Which brings me (finally!) to the point of this post. As you know if you’re lucky enough to have goldfinches on your property, they have white bars on their wings, which are especially dramatic against the black wings of the yellow males. As our friend Ben has been enjoying the close-up views of goldfinches at our feeders, I’ve been noticing white bars on the wings of some of the house finches, too. Now, our friend Ben did not recall seeing white bars on house finch wings ever before. Could they have been interbreeding with the goldfinches to create hybrid finches?
The internet has made online research as easy as a click of the mouse. As an editor and writer, our friend Ben is as dependent on Google, Wikipedia, and specialist sites as anybody else. The day never goes by that I’m not online researching something. And the library here at Hawk’s Haven contains literally thousands of books on every conceivable subject, so I have in-depth resources at my fingertips as well. When this particular question came up, our friend Ben’s first instinct was to go to the website of the Cornell Lab of Ornithology, which is not only a marvelous resource but also archives the Project FeederWatch findings, to see if they had anything to say on the subject. (The link is on our blogroll and we highly recommend it. Check it out!) Or I could Google “house finches” or head to my in-house library and see what I could turn up. Easy!
But suddenly, our friend Ben had what a friend’s mother immortally referred to as a rush of brains to the head. Or maybe, in this case, to the heart. You see, our friend Ben is lucky enough to have a good friend who’s a renowned birder. Someone who’s extremely well respected in the birding world, has gone all over the world to see birds, has written extensively about birds, has spent a great deal of time keeping up with developments in ornithology and bird ecology. Someone, in short, who really knows his birds. It occurred to our friend Ben that, instead of researching on my own, I could use this opportunity to reach out to another real, live human being. To have a conversation rather than a solitary experience. To use this as an occasion to create community, to reinforce human bonds, rather than seeing it as an isolated search for knowledge.
Instead of reaching for the mouse, our friend Ben reached for the phone. I had a good time catching up with my friend. And of course he knew the answer right off the bat (house finches do have white-barred wings, I wasn’t seeing hybrids). Rather than acquiring simple information, our friend Ben had enjoyed communication.

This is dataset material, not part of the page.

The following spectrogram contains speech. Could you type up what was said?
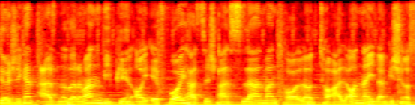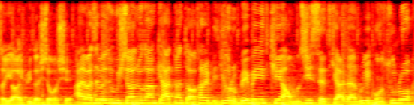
شکن از نظر من VPNify هستش. اصلا من تا, تا الان ندیدم که شناسایی IP داشته باشه. البته بهتون پیشنهاد می‌کنم که حتما تا آخر ویدیو رو ببینید که آموزشی ست کردن روی کنسول رو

The facts are always with us. Information is useful, but human contact is priceless. The next time you need to know something, our friend Ben suggests that you think about who you know who might enjoy sharing his or her expertise in the subject. Could Uncle Don give you some pointers on building that deck? Does your friend Jen have a special touch with banana bread? Is one of your neighbors renowned for his grilling prowess? Do the women in that little yarn shop on the corner know more about knitting than anyone in town? Let your quest for knowledge become not just an opportunity for you to learn, but for someone else to share. You’ll both be richer for the experience.